WHAT THE TASK REQUIRES. Return the listing beneath precisely, with every line intact.

MATERIAL PROVIDED.
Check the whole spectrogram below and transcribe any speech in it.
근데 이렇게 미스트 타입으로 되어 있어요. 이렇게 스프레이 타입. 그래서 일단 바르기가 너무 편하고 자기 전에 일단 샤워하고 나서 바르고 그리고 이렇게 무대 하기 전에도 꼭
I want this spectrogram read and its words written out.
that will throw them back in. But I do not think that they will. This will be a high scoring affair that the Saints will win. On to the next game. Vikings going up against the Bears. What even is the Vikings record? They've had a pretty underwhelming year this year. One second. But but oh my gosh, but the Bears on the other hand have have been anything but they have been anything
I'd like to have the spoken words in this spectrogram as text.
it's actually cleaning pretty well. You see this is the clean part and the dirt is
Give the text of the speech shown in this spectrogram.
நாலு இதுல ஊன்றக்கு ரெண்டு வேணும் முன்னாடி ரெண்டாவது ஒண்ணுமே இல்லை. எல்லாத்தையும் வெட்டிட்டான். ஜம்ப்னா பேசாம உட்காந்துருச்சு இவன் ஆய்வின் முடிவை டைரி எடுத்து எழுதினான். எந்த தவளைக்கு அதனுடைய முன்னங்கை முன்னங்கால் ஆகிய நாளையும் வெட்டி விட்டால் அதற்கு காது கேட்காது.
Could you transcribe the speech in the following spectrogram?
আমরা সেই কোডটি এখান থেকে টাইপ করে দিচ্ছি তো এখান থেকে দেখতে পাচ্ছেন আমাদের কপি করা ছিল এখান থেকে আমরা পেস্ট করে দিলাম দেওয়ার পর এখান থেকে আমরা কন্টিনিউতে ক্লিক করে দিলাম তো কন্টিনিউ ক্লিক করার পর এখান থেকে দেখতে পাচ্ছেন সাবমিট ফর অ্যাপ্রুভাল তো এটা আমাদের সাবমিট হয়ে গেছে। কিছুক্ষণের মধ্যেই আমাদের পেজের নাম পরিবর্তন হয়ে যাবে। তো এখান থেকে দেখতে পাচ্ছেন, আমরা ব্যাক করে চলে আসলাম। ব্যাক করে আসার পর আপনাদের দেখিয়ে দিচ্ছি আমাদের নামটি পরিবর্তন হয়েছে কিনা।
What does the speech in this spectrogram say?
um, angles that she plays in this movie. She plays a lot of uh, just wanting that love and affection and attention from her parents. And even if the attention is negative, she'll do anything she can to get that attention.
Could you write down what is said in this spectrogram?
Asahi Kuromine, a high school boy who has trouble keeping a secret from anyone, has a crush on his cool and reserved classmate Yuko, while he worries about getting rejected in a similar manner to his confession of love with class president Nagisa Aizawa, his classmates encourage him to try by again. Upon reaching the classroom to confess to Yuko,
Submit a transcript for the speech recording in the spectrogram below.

YOUR SOLUTION.
Check the whole spectrogram below and transcribe any speech in it.
근데 이렇게 미스트 타입으로 되어 있어요. 이렇게 스프레이 타입. 그래서 일단 바르기가 너무 편하고 자기 전에 일단 샤워하고 나서 바르고 그리고 이렇게 무대 하기 전에도 꼭
I want this spectrogram read and its words written out.
that will throw them back in. But I do not think that they will. This will be a high scoring affair that the Saints will win. On to the next game. Vikings going up against the Bears. What even is the Vikings record? They've had a pretty underwhelming year this year. One second. But but oh my gosh, but the Bears on the other hand have have been anything but they have been anything
I'd like to have the spoken words in this spectrogram as text.
it's actually cleaning pretty well. You see this is the clean part and the dirt is
Give the text of the speech shown in this spectrogram.
நாலு இதுல ஊன்றக்கு ரெண்டு வேணும் முன்னாடி ரெண்டாவது ஒண்ணுமே இல்லை. எல்லாத்தையும் வெட்டிட்டான். ஜம்ப்னா பேசாம உட்காந்துருச்சு இவன் ஆய்வின் முடிவை டைரி எடுத்து எழுதினான். எந்த தவளைக்கு அதனுடைய முன்னங்கை முன்னங்கால் ஆகிய நாளையும் வெட்டி விட்டால் அதற்கு காது கேட்காது.
Could you transcribe the speech in the following spectrogram?
আমরা সেই কোডটি এখান থেকে টাইপ করে দিচ্ছি তো এখান থেকে দেখতে পাচ্ছেন আমাদের কপি করা ছিল এখান থেকে আমরা পেস্ট করে দিলাম দেওয়ার পর এখান থেকে আমরা কন্টিনিউতে ক্লিক করে দিলাম তো কন্টিনিউ ক্লিক করার পর এখান থেকে দেখতে পাচ্ছেন সাবমিট ফর অ্যাপ্রুভাল তো এটা আমাদের সাবমিট হয়ে গেছে। কিছুক্ষণের মধ্যেই আমাদের পেজের নাম পরিবর্তন হয়ে যাবে। তো এখান থেকে দেখতে পাচ্ছেন, আমরা ব্যাক করে চলে আসলাম। ব্যাক করে আসার পর আপনাদের দেখিয়ে দিচ্ছি আমাদের নামটি পরিবর্তন হয়েছে কিনা।
What does the speech in this spectrogram say?
um, angles that she plays in this movie. She plays a lot of uh, just wanting that love and affection and attention from her parents. And even if the attention is negative, she'll do anything she can to get that attention.
Could you write down what is said in this spectrogram?
Asahi Kuromine, a high school boy who has trouble keeping a secret from anyone, has a crush on his cool and reserved classmate Yuko, while he worries about getting rejected in a similar manner to his confession of love with class president Nagisa Aizawa, his classmates encourage him to try by again. Upon reaching the classroom to confess to Yuko,
Submit a transcript for the speech recording in the spectrogram below.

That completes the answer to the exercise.